Today, Rep. Cindy Axne (IA-03) led a bipartisan letter to Centers for Medicare and Medicaid Services (CMS) Administrator Seema Verma requesting clear, finalized telehealth guidance for health care providers serving Iowa’s rural communities during the novel coronavirus (COVID-19) pandemic.
“During this public health emergency, CMS must work to support telehealth solutions for patients and providers without furthering health inequities between rural and urban areas,” the members wrote. “It has been reported that, without finalized telehealth coverage and payment guidance, these providers are conducting telehealth visits on just the hope that they will be reimbursed.”
As Iowans work to combat the outbreak of COVID-19, Rep. Axne has sought to make sure those living in Iowa’s rural communities who may lack broadband internet access are not excluded in the move to increased telehealth.
Last month, Rep. Axne introduced bipartisan legislation that would expand telehealth availability for Iowans needing important therapeutic services – including physical therapists, occupational therapists, speech pathologists, audiologists, and clinical social workers – and ensure fair reimbursement for these providers during the coronavirus (COVID-19) crisis. After pushing her legislation, CMS announced it would authorize telehealth for four of these key therapeutic services.
In March, Rep. Axne voted with a bipartisan majority of the House of Representatives to pass the Coronavirus Preparedness and Response Supplemental Appropriations Act, legislation allowing CMS and the Department of Health and Human Services (HHS) to waive requirements and restrictions for telehealth services during the coronavirus public health emergency.
The letter was also signed by Representatives Susan Wild (PA-07), Jim Hagedorn (MN-01), Thomas R. Suozzi (NY-03), TJ Cox (CA-21), Kendra S. Horn (OK-05), French Hill (AR-02), Michael F.Q. San Nicolas (GU-AL), David Trone (MD-06), Juan Vargas (CA-51), and Steven Horsford (NV-04).
The full letter can be found below:
Dear Administrator Verma:
We write expressing concern as to the urgent need for guidance from the Centers for Medicare and Medicaid Services (CMS) regarding payments to rural health care providers for telehealth services delivered during the novel coronavirus disease (COVID-19) emergency.
As you are aware, Congress allowed the Department of Health and Human Services (HHS) secretarial authority to waive requirements and restrictions for telehealth services during the coronavirus public health emergency as part of the Coronavirus Preparedness and Response Supplemental Appropriations Act, 2020. Section 1135 waivers allow additional secretarial authority to ensure continuity of care, including telehealth care, during a public health emergency.
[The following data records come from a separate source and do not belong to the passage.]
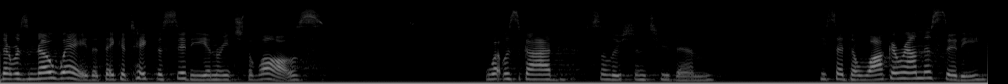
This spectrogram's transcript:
there was no way that they could take the city and reach the walls. What was God's solution to them? He said to walk around the city,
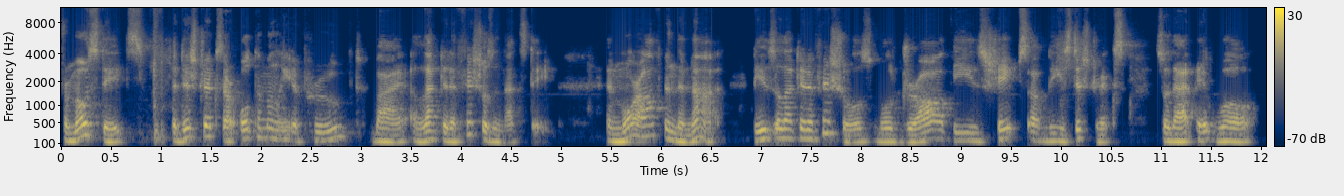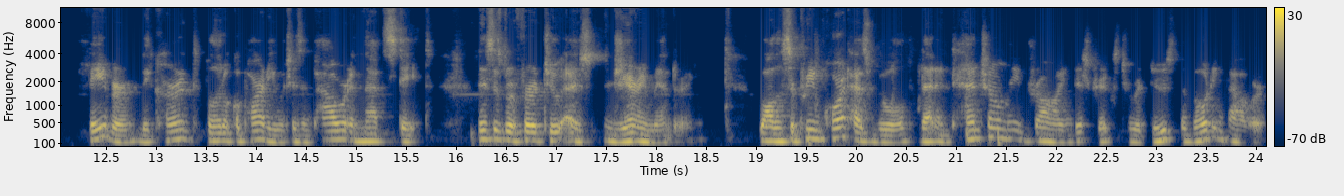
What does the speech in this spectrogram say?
For most states, the districts are ultimately approved by elected officials in that state. And more often than not, these elected officials will draw these shapes of these districts so that it will favor the current political party which is in power in that state. This is referred to as gerrymandering. While the Supreme Court has ruled that intentionally drawing districts to reduce the voting power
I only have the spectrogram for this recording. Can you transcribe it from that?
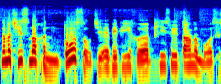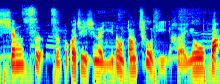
那么其实呢，很多手机 APP 和 PC 端的模式相似，只不过进行了移动端处理和优化。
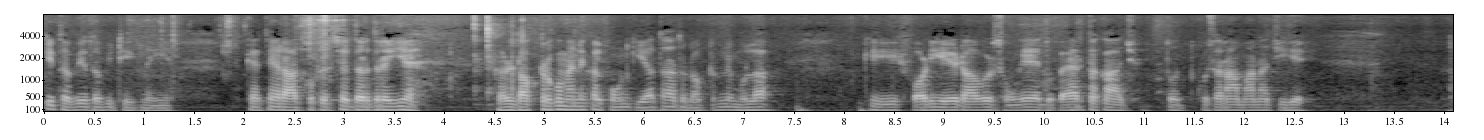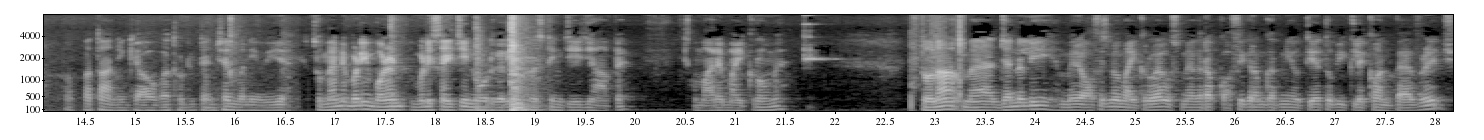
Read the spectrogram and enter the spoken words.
की तबीयत अभी ठीक नहीं है कहते हैं, रात को फिर से दर्द रही है। कल डॉक्टर को मैंने कल फ़ोन किया था तो डॉक्टर ने बोला कि 48 एट आवर्स होंगे, दोपहर तक आज तो कुछ आराम आना चाहिए। अब पता नहीं क्या होगा, थोड़ी टेंशन बनी हुई है। तो मैंने बड़ी इंपॉर्टेंट बड़ी सही चीज़ नोट करी इंटरेस्टिंग चीज़ यहाँ पे, हमारे माइक्रो में। तो ना, मैं जनरली मेरे ऑफ़िस में माइक्रो है, उसमें अगर आप कॉफ़ी गर्म करनी होती है तो we click on beverage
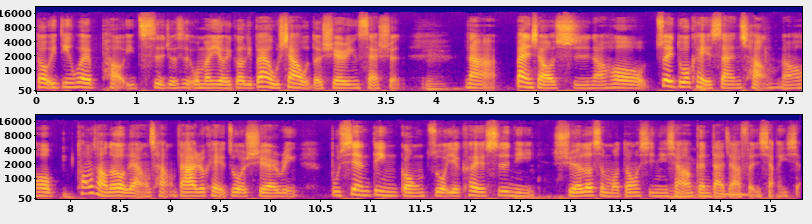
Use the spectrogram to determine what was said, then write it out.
都一定会跑一次，就是我们有一个礼拜五下午的 sharing session，、那半小时，然后最多可以三场，然后通常都有两场，大家就可以做 sharing，不限定工作，也可以是你学了什么东西，你想要跟大家分享一下。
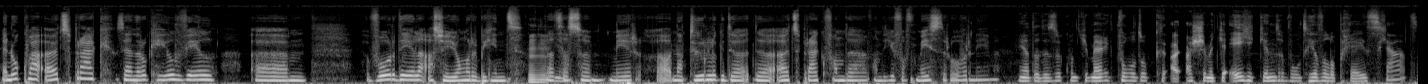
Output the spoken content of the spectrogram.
en ook qua uitspraak zijn er ook heel veel... Um, voordelen als je jonger begint. Mm -hmm. Dat is als ze meer uh, natuurlijk de, de uitspraak van de, van de juf of meester overnemen. Ja, dat is ook, want je merkt bijvoorbeeld ook als je met je eigen kinderen bijvoorbeeld heel veel op reis gaat,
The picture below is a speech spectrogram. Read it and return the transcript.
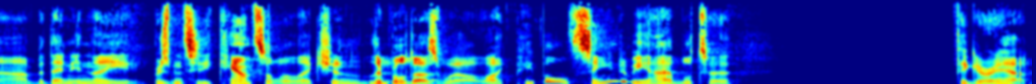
Uh, but then in the Brisbane City Council election, Liberal does well. Like people seem to be able to figure out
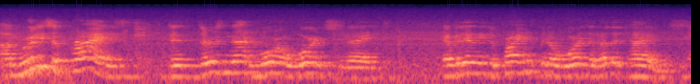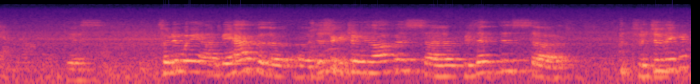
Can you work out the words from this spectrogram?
I'm really surprised that there's not more awards tonight. Evidently, the prize has been awarded at other times. Yes. So anyway, on behalf of the uh, District Attorney's Office, I present this uh, certificate.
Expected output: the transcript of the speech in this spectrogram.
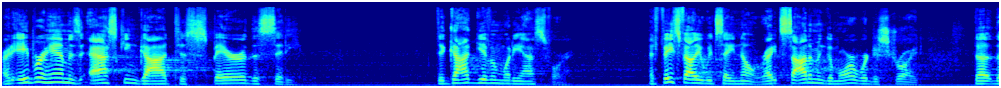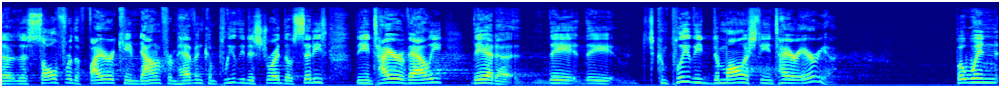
Right? Abraham is asking God to spare the city. Did God give him what he asked for? At face value, we'd say no, right? Sodom and Gomorrah were destroyed. The, the, the sulfur, the fire came down from heaven, completely destroyed those cities. The entire valley, they, had a, they, they completely demolished the entire area. But when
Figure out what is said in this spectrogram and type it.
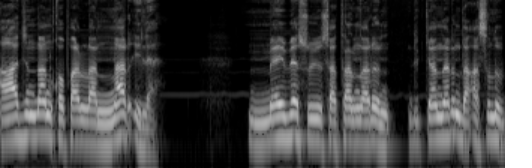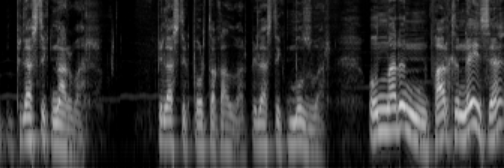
Ağacından koparılan nar ile meyve suyu satanların dükkanlarında asılı plastik nar var. Plastik portakal var, plastik muz var. Onların farkı neyse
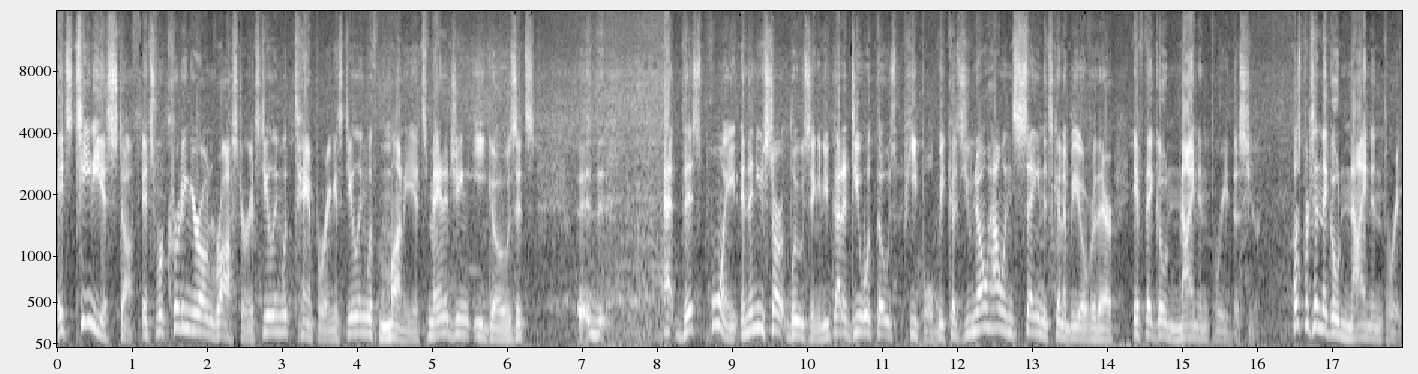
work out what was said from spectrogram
it's tedious stuff it's recruiting your own roster it's dealing with tampering it's dealing with money it's managing egos it's uh, th- at this point and then you start losing and you've got to deal with those people because you know how insane it's going to be over there if they go 9 and 3 this year let's pretend they go 9 and 3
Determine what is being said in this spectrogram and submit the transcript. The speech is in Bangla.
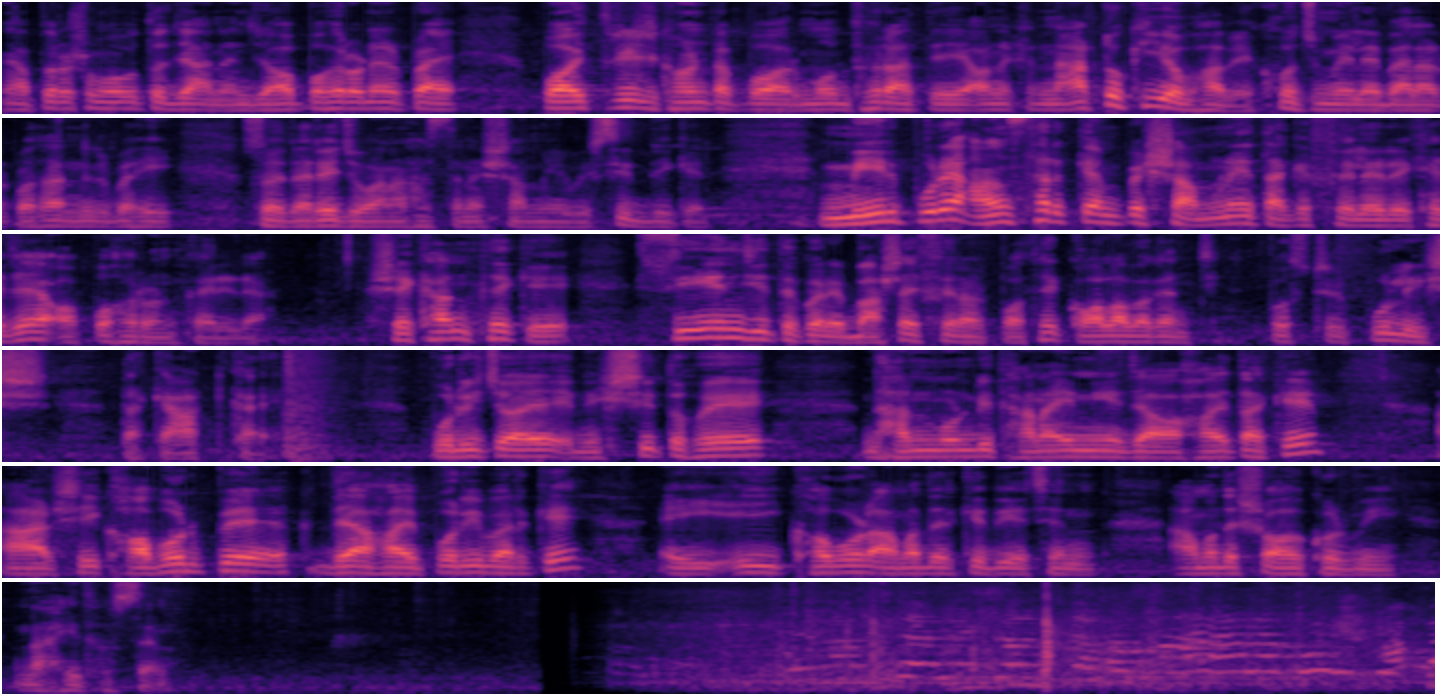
আপনারা সম্ভবত জানেন যে অপহরণের প্রায় পঁয়ত্রিশ ঘণ্টা পর মধ্যরাতে অনেকটা নাটকীয়ভাবে খোঁজ মেলে বেলার প্রধান নির্বাহী সৈয়দা রেজওয়ানা হাসানের স্বামী আবির সিদ্দিকের। মিরপুরে আনসার ক্যাম্পের সামনে তাকে ফেলে রেখে যায় অপহরণকারীরা। সেখান থেকে সিএনজিতে করে বাসায় ফেরার পথে কলাবাগান চেকপোস্টের পুলিশ তাকে আটকায়। পরিচয়ে নিশ্চিত হয়ে ধানমন্ডি থানায় নিয়ে যাওয়া হয় তাকে। আর সেই খবর পেয়ে দেওয়া হয় পরিবারকে। এই এই খবর আমাদেরকে দিয়েছেন আমাদের সহকর্মী নাহিদ হোসেন।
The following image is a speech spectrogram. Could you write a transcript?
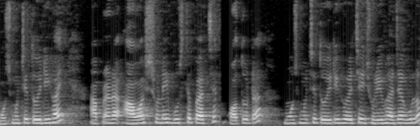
মুচমুচে তৈরি হয়। আপনারা আওয়াজ শুনেই বুঝতে পারছেন কতটা মুচমুচে তৈরি হয়েছে এই ঝুড়ি ভাজাগুলো।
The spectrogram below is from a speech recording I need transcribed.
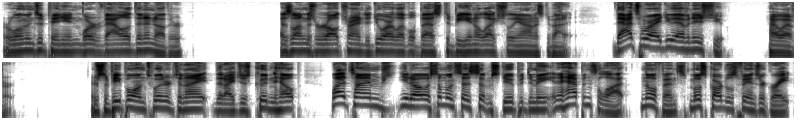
or woman's opinion more valid than another, as long as we're all trying to do our level best to be intellectually honest about it. That's where I do have an issue. However, there's some people on Twitter tonight that I just couldn't help. A lot of times, you know, someone says something stupid to me, and it happens a lot. No offense. Most Cardinals fans are great.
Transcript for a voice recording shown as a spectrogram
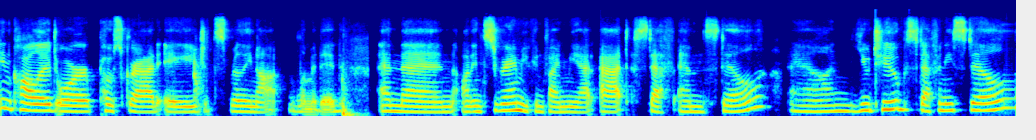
in college or post grad age. It's really not limited. And then on Instagram, you can find me at at Steph M Still and YouTube, Stephanie Still.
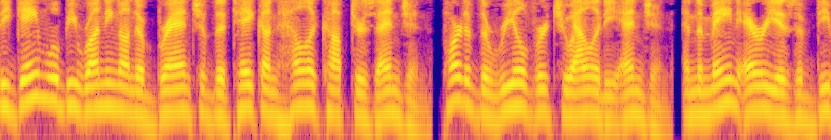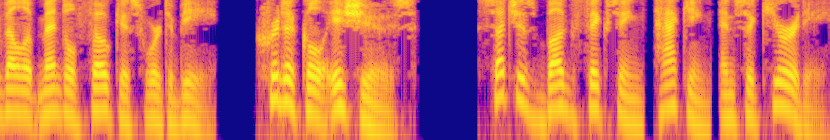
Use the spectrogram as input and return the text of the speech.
The game will be running on a branch of the Take on Helicopters engine part of the Real Virtuality engine, and the main areas of developmental focus were to be «critical issues» such as bug fixing, hacking, and security.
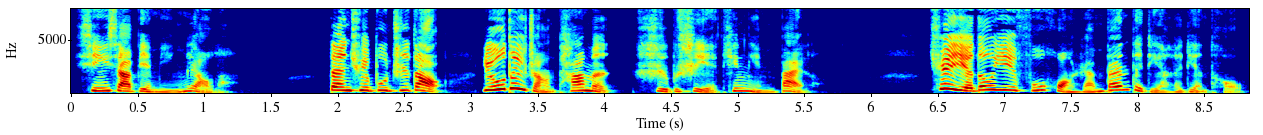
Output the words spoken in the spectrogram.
心下便明了了，但却不知道。刘队长他们是不是也听明白了？却也都一副恍然般的点了点头。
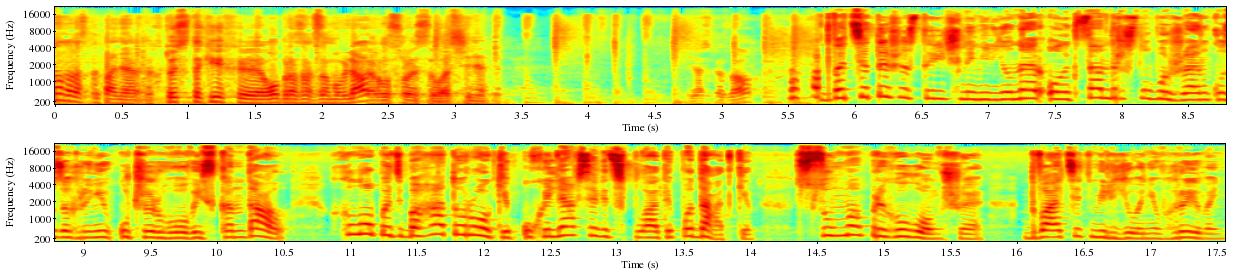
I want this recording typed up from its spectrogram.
можна вас питання? Хтось в таких е, образах замовляв Rolls-Royce у вас чи ні? Я ж казав. 26-річний мільйонер Олександр Слобоженко загримів у черговий скандал. Хлопець багато років ухилявся від сплати податків. Сума приголомшує 20 мільйонів гривень.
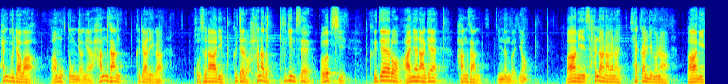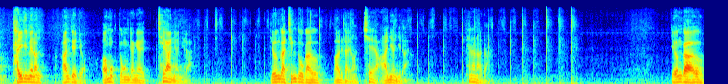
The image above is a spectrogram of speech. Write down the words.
행주자와 어묵동정에 항상 그 자리가 고스란히 그대로 하나도 부짐세 없이 그대로 안연하게 항상 있는 거죠. 마음이 산란하거나 색깔리거나 마음이 달리면 안 되죠. 어묵동정의 체안연이라. 영가 징도가 말이다요. 체안연이라. 편안하다. 영가의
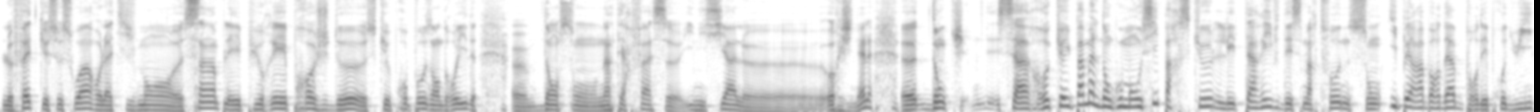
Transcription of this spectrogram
le fait que ce soit relativement euh, simple et épuré, proche de euh, ce que propose Android euh, dans son interface initiale originelle. donc ça recueille pas mal d'engouement aussi parce que les tarifs des smartphones sont hyper abordables pour des produits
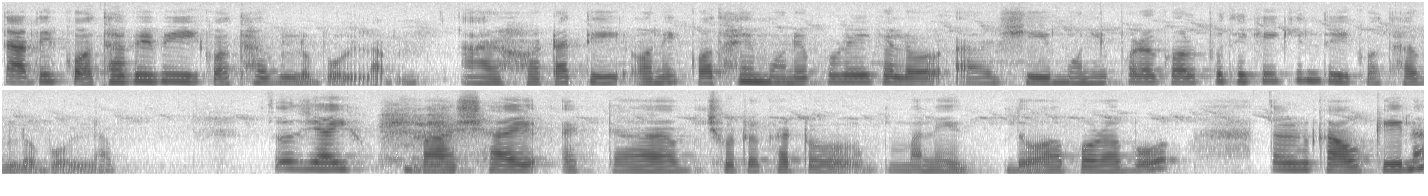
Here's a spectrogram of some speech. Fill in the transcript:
তাদের কথা ভেবে এই কথাগুলো বললাম। আর হঠাৎই অনেক কথাই মনে পড়ে গেল, আর সেই মনে পড়া গল্প থেকেই কিন্তু এই কথাগুলো বললাম। তো যাই হোক, বাসায় একটা ছোটোখাটো মানে দোয়া পড়াবো। তবে কাউকে না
Expanding Medicare and Medicaid coverage of telehealth is critical to ensuring both patient and public health at this time.
We have heard concerns, however, from rural health care providers about their ability to receive reimbursement for telehealth care. For rural communities—which tend to rely more heavily on Medicare and Medicaid—COVID-19 has heightened existing challenges, like internet access. Whereas 98.3% of urban residents have access to broadband internet, only 73.6% of rural residents have access. Nationwide, 15% of rural residents do not use the internet. We worry that, given differential internet access between rural and urban residents, the requirement that telehealth services use a real-time, interactive audio and video communications system may discourage full utilization of telehealth services. During this public health emergency, CMS must work to support telehealth solutions for patients and providers without furthering health inequities between rural and urban areas.
While some telehealth issues—like permitting Federally Qualified Health Centers (FQHCs) and Rural Health Clinics (RHCs) to serve as distant site providers—have been resolved, rural health care providers need additional guidance from CMS. It has been reported that, without finalized telehealth coverage and payment guidance, these providers are conducting telehealth visits hoping that they will be reimbursed.
Our rural hospitals, health care facilities, and clinics are an indispensable resource that serve millions of patients in America’s rural communities, and we encourage CMS to explore removing restrictions that may impede delivery of telehealth care and prioritize finalizing telehealth guidance for rural health care providers.
We appreciate your attention to this important matter.